By Joe Atkins, Labor South
Labor, civil rights, immigration and other social justice activists will gather in Charleston, S.C., December 7-9 to convene the 9th bi-annual Southern Human Rights Organizers’ Conference and take what organizer Dante Strobino calls another step forward in 'building a genuine Southern Workers Assembly and alliance."
The group was active at the Democratic National Convention in Charlotte, and the implications of the re-election of President Barack Obama is likely to be a major topic of discussion. They know they have their work cut for them in a region that largely was on the losing side in the presidential election, voting against Barack Obama's bid for a second term in office. Only Virginia and Florida went against the Southern grain.
In some key ways, the SHROC is building on the earlier work of groups such as Southern Conference for Human Welfare in the late 1930s and 1940s, an organization that championed working-class Southerners at the time when Franklin D. Roosevelt had declared the South as "the nation’s number one economic problem."
This is the region with the nation's largest black population, a growing Latino population, one that used to be called the "Solid (Democratic) South" and that was a key component of Roosevelt's election-winning coalition. You might think politics today would finally be more competitive down here. Why isn't it?
Here are a few reasons as seen by this Southern born-and-bred observer:
The South is still pretty much a top-down place whose political, business, media and religious elite run things and who refuse to budge from a rock-ribbed allegiance to minimal government, a give-away-the-store attitude toward business, an image of Jesus that reflects very little of what's taught in the Sermon on the Mount. Sadly, this is still a race-haunted South. Southerners, by the way, led in the number of ugly, racist responses to Obama's victory on Twitter.
What has been long clear in the Republican agenda is that the GOP would like to turn the nation into one large South -- de-regulated and anti-union with the barest of services provided by government.
If Republicans ever succeed in that goal, maybe the South will cease being the poorest region because every region will be poor.
And the South is poor. Let's look at some statistics offered recently by Gene Nichol, law professor and director of the Center on Poverty, Work and Opportunity at the University of North Carolina, in the Texas-based Progressive Populist.
Of the 12 poorest states in the nation, 10 are Southern. Mississippi's shameful 23 percent poverty rate is at the very bottom. Louisiana, Arkansas, and Georgia aren't far behind. The nation's poverty rate is 15 percent. The South has more poor children than any other region. More than one-quarter of the children in nine Southern states are poor. Go South if you want to find people without health insurance. That's where you'll find more of them than in any other region.
Was there another region where Obamacare was more cursed than in the South? Mississippi Republican Gov. Phil Bryant has said he opposes the expansion of Medicaid envisioned by Obamacare even though it would benefit more than 300,000 of the many needy in this poorest of all states and even add an estimated 9,000 new jobs.
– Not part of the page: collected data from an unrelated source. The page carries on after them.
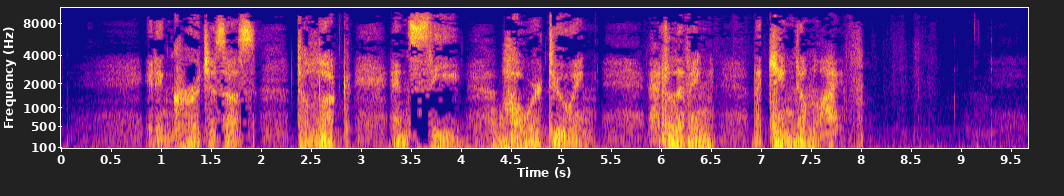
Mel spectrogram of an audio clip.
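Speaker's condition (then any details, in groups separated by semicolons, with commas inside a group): Vocal cord paralysis, unilateral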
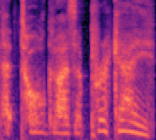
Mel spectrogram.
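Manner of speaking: high-pitched conspiratorial whisper. In a tabletop game, the narrator voices a dwarf talking to another character: whispering. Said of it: "she whispers to Milo and says".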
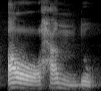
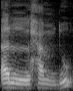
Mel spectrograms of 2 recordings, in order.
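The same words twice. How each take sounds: First: The l sound is heavy and thick. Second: The l sound is light and thin. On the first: The speaker calls it wrong. "dibaca alhamdu" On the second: The speaker calls it right. "yang seharusnya dibaca alhamdu"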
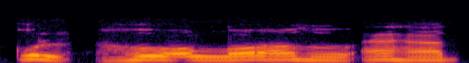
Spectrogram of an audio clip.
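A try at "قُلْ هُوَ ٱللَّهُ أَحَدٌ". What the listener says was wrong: আহাত কলকলা করেন, আহাত কলকলা। কুল হুয়াল্লাহু আহাদ।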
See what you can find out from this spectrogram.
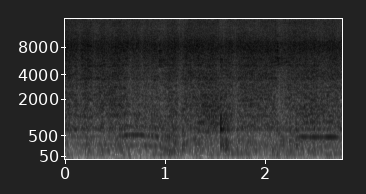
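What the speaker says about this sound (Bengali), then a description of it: "দিয়ে দিলাম জিরে বাটা, আদা বাটা, রসুন বাটা। এটাকে ভালো করে আমি কষে নেব।" Cumin, ginger and garlic paste sautéing in a pan, a steady loud sizzle and hiss with a few faint scraping stirs, no talking.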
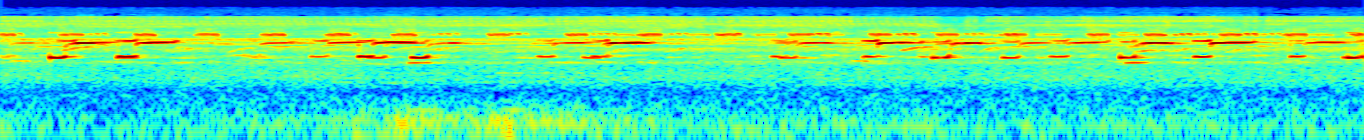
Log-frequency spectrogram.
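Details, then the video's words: Coquí frogs calling at night in Venezuela and Puerto Rico: many overlapping callers giving short whistled notes and quick upward-sliding chirps, uneven rhythm, over a steady high insect buzz. "Sonidos de Ranitas de Venezuela 🇻🇪 y Puerto Rico 🇵🇷 "Coquí""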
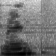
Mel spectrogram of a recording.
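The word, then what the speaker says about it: 蓮: Well, it's like one of them saying it's Hasu and the other saying it's Ren, but there's just two ways to pronounce it.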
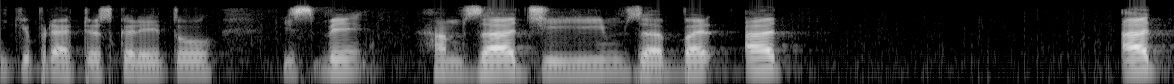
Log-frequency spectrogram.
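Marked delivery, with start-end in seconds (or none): 3.7-5.8 اج shut hard on the ج; stopped jeem. Shown as a demonstration. Teacher practising jeem with students, اج stopped. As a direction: stop اج dead on the jeem. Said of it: "اج کیا تو ہماری جو شدہ کی کوالٹی ہو گئی".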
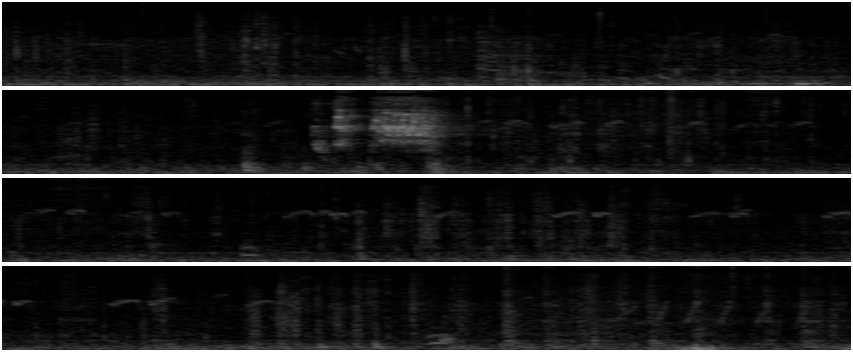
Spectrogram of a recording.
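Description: Coturnix quail calling softly: one louder call about six seconds in, then a run of faint, high chirps in the second half, over a low steady hum.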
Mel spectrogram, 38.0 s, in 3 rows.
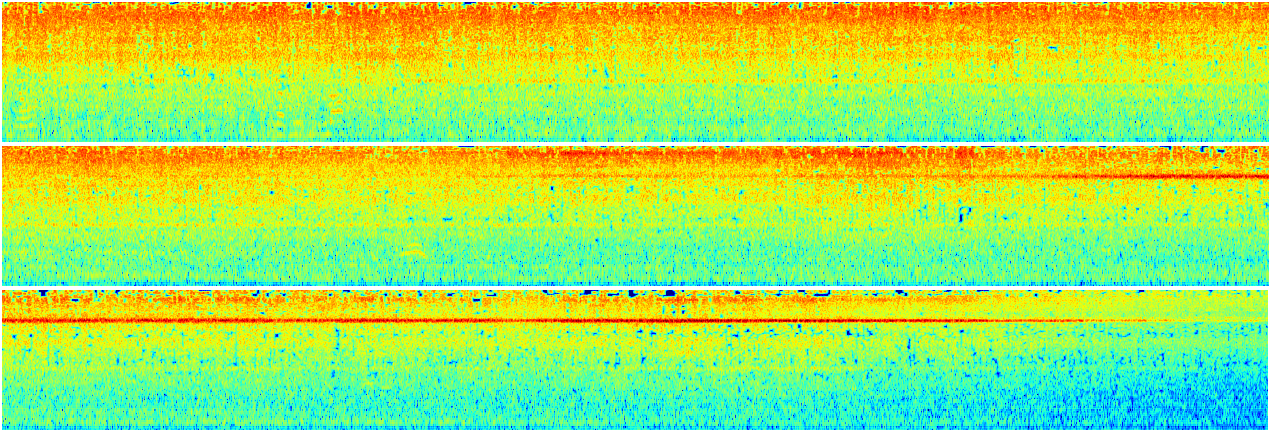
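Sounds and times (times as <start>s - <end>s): train running rumble: 0.0s - 38.0s
thin high whine: 17.6s - 37.9s.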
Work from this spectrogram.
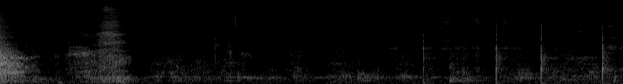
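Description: Chalk or marker scratches across a board in a chemistry lecture, starting with a louder stretch of strokes, then quieter intermittent scribbles and taps with short pauses, close and fairly soft.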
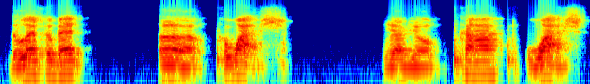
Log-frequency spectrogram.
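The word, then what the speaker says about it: Cush: right and and Somalians these are your kushites you understand uh pronounced kawash in the Hebrew Syrian spelling over here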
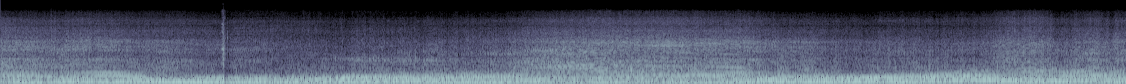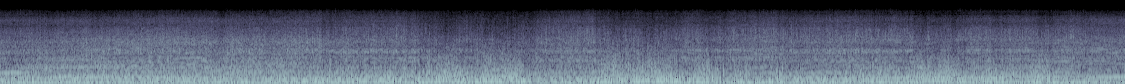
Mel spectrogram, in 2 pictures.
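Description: Onboard sound of a racing motorcycle's engine under hard acceleration, over steady wind rush. Its pitch climbs through each gear and drops away as the bike slows for corners.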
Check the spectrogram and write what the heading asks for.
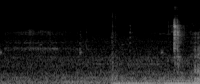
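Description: Car cabin noise while driving: a low engine and road rumble that grows stronger about a second in, with a short click near the end.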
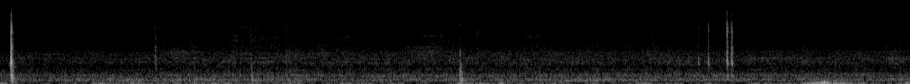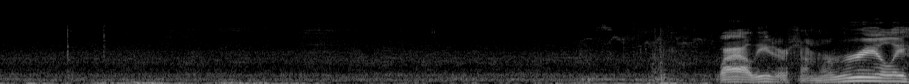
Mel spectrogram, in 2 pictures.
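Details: Heavy honey frames are lifted from a strong hive to supply new swarm colonies, with a low, even drone of honey bees throughout, occasional thumps, and a man talking at the end.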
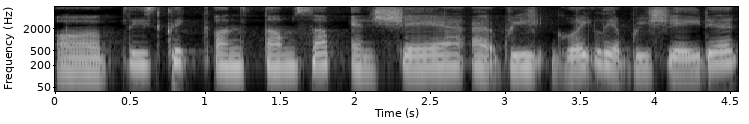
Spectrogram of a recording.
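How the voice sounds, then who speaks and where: Very slow, fairly low-pitched female speech with fairly even intonation, on a very clean recording with a silent background. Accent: non-native. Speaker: cooking channel host. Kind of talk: tutorial. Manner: halting, many fillers.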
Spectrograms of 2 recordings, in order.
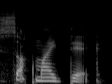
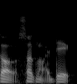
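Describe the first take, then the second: First: It is said slowly and deliberately. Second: It is said quickly and casually.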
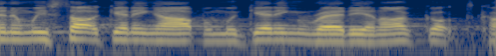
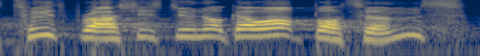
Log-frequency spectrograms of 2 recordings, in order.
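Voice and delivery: higher, louder, slow mock telling-off; imitated parent's emphatic decree; scolding parent; 6 semitones higher, 5 dB louder, slower than usual. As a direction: spell out the rule like an exasperated parent. Acted parent scolding the boys.

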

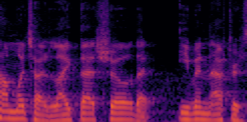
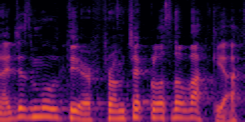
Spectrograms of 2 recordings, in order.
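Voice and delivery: lightly put-on Eastern European accent, a bit higher; mock Eastern European accent; 7 semitones higher than usual. Podcast host signing off to listeners, mock Eastern European accent. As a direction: hams up a vague Eastern European accent to sign off. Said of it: "I'll sign off with a little accent".

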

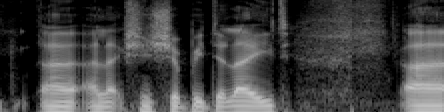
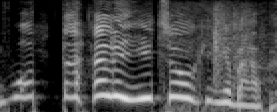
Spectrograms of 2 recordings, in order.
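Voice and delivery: very high, squeaky mock exclamation; high-octave outburst; 4 dB louder than usual. Co-host admits he nearly challenged the other, high-octave mock outburst. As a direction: send it way up the octave in mock disbelief. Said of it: "possibly in that octave".

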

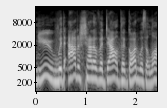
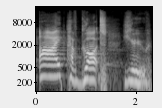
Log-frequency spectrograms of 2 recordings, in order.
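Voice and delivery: I HAVE GOT YOU drawn out, very slow and loud; emphatic promise; 5 dB louder, much slower than usual. Acted. God there for the retreating believer, slow and emphatic. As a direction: land each word of "I have got you" separately.

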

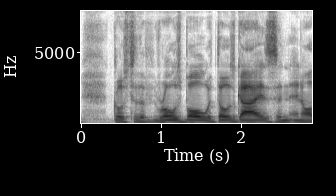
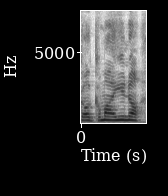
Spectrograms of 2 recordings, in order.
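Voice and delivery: high, loud, impatient prodding; acted game-night urgency; imitated urging; 11 semitones higher, 5 dB louder, faster than usual. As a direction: coax a guesser who nearly has it.

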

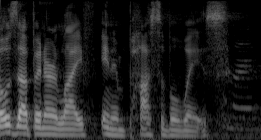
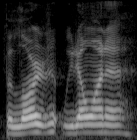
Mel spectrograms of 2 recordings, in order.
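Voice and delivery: earnest, louder prayer to the Father; closing prayer; 6 dB louder than usual. Acted. Pastor praying over the church to close the series, earnest. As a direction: lift it up as a sincere prayer.

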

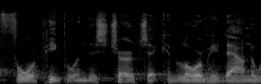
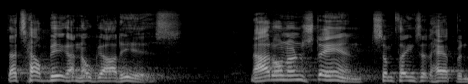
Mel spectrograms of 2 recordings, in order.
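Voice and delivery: rising, loud, higher preacher's climax; preaching at full force; 6 semitones higher, 6 dB louder than usual. Acted. Preacher telling the church of his daughter's healing, full force. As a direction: pour it out on the church, building to a shout.

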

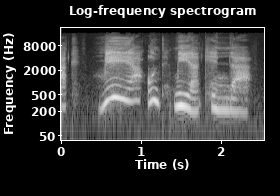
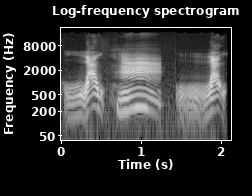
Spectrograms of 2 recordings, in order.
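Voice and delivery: lower, woofing dog voice; 6 semitones lower, much slower than usual. Acted. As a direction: woof it like a big dog. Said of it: "meinte Sokrates".

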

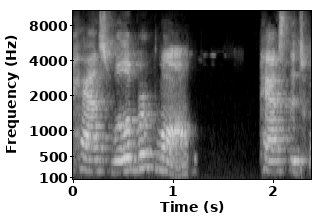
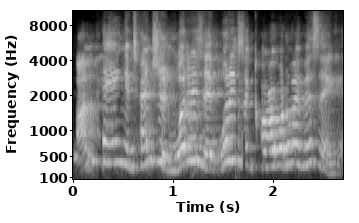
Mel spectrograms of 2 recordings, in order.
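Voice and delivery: higher, louder mock exasperation at the beeping car; exasperated questioning of car; 8 semitones higher, 3 dB louder than usual. Guest talks back to his beeping car, higher and louder in mock exasperation. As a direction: plead with the car, baffled and annoyed. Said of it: "But I'm like".

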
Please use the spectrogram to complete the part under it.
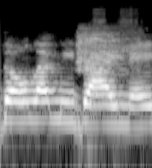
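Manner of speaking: mock-pleading, acted begging tone. Recounting a bad mushroom trip, the speaker acts out begging the others: retelling own begging. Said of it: "begging them".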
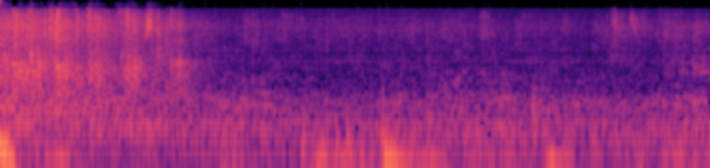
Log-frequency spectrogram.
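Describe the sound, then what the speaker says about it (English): An audience at an East African regional conference in Somalia claps in a burst for about two seconds, then the applause fades into a low, murmuring room rumble. "Please give him a big round of applause"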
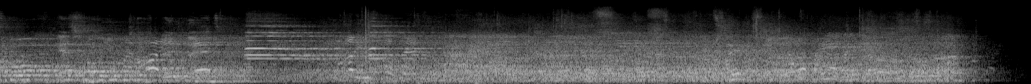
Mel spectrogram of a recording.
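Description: Indistinct chatter of many people echoing in a large sports hall. A brief high tone sounds about two and a half seconds in, and the sound fades out near the end.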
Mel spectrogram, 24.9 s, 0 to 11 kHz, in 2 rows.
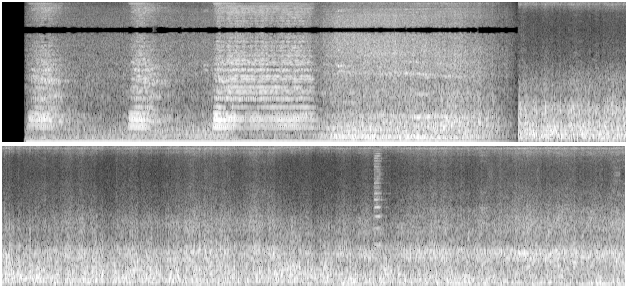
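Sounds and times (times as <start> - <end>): train air horn: 0.5 - 1.6, 2.5 - 3.5, 4.2 - 6.4, 19.9 - 20.3
train rumbling: 0.5 - 24.9.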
His is a typical attitude among Republican leaders in the South.
It's a crying shame. After all the talk about the "New South" and the "Sunbelt South" and "Detroit South," it's still, in many ways, the same ol', poor ol' South."
(Map of poverty in the United States is from the Housing Assistance Council. For a larger version, click here.)
By Joe Atkins, Labor South
Joe Atkins is a professor of journalism at the University of Mississippi and author of "Covering for the Bosses: Labor and the Southern Press." A veteran journalist, Atkins previously worked as the congressional correspondent with Gannett New Service's Washington bureau and with newspapers in North Carolina and Mississippi.